Like many people, I made relationships in college that have endured, even nearly fifty years later. There were three of us who were roommates for the 1971-1972 college year, and that one year has led to a lifetime of events where we three supported each other like sisters: marriages, divorces, childbirth, miscarriages, children with special needs, illnesses, the deaths of parents, siblings, and a spouse, and a child coming out as gay. We’ve always been there for each other with absolute, unconditional love.
When my first novel came out, my two friends were some of the first to get a copy of A War of Deception. I appreciated that, of course, but I never expected either to read it. One is a mystery fan, the other more for historical romance.
I spent a few days last week with those friends, and the first thing one said when I arrived was, “I loved your book. I didn’t think I would because I don’t read the spy genre, but once I started it, I couldn’t put it down. Why, I was going to bed at 6 p.m. so I could read it!”
She went on to explain that though she’d proofread my college term papers, she didn’t know I was such a storyteller.
My other friend echoed her comments and told me she was “hooked from the beginning and can’t put it down.”
Now, you say, they’re your friends; of course, they’d say that. Nope, these are the kind of friends who have told and will tell me when I’ve effed up and will mince no words. If they’d hated A War of Deception, they would have told me in no uncertain terms. And I would have accepted it because it would have originated in love.
I can’t describe what it means that friends of long-standing appreciate my literary efforts. That means more to me than any five-star review. It almost makes up for my father and brother not being here to celebrate this accomplishment.

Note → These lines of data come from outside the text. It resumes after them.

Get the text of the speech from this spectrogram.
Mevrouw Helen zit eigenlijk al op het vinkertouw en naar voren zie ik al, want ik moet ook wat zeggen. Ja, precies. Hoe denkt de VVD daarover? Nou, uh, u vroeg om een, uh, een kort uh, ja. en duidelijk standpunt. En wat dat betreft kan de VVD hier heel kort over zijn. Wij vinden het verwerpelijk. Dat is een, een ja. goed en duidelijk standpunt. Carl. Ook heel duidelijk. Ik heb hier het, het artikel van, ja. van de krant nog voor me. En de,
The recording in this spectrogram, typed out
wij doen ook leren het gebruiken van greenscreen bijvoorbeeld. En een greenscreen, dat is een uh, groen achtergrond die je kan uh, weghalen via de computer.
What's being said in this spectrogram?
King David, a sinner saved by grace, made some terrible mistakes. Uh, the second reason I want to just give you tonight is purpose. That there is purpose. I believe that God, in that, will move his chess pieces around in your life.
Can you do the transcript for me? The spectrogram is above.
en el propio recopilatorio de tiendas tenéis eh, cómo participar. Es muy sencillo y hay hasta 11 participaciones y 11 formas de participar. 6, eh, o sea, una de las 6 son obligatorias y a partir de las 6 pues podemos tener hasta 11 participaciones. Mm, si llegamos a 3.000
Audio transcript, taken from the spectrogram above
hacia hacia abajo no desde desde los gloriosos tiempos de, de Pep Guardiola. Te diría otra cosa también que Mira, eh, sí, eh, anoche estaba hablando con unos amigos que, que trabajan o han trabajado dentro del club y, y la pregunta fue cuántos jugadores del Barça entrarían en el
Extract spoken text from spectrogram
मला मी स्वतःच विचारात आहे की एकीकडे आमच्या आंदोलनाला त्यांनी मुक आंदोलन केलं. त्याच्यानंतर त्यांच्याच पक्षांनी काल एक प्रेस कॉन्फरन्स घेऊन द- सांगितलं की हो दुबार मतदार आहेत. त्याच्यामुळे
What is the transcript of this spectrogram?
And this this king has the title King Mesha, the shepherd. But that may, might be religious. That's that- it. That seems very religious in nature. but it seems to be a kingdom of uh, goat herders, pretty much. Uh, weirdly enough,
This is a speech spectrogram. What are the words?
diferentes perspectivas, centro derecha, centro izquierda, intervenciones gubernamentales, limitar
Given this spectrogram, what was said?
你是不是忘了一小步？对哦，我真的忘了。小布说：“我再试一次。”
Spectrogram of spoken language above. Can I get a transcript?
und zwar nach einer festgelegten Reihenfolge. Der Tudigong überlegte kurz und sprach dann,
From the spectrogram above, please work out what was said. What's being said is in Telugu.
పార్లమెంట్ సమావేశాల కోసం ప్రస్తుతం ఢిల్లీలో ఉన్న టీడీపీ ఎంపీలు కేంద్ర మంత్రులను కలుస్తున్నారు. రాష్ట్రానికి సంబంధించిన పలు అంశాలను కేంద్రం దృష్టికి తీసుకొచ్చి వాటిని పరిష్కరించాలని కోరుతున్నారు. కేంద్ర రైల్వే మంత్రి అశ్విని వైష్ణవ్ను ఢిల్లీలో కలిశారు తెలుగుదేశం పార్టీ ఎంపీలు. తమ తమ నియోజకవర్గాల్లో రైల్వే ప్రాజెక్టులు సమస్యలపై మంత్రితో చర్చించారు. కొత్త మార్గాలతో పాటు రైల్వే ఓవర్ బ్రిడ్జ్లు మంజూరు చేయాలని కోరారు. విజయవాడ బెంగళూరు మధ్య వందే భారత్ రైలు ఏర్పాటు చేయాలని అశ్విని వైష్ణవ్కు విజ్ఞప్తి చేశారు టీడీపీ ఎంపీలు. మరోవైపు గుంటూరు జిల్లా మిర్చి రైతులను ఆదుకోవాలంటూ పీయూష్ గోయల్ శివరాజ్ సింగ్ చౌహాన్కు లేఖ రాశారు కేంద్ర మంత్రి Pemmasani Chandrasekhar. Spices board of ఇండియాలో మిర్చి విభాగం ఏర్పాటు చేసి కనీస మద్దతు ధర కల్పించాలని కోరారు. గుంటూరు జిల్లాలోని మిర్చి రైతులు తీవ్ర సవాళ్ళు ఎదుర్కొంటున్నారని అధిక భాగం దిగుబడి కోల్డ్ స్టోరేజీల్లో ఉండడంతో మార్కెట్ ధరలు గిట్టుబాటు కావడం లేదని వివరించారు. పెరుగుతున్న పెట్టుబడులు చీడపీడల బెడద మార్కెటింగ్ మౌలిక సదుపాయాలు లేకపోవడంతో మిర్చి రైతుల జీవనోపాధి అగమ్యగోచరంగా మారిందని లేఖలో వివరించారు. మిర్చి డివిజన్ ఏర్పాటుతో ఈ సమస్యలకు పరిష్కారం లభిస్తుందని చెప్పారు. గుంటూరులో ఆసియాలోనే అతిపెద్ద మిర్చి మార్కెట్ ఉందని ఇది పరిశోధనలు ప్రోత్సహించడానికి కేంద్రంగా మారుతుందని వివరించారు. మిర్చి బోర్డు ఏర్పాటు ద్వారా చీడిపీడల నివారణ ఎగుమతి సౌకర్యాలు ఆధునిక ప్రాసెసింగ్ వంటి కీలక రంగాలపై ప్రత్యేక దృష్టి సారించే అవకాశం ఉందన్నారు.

I love all my friends made over the years, but old friends are the best.
Which of your lifelong friends can be brutally honest with you about your writing? Let me know in the comments.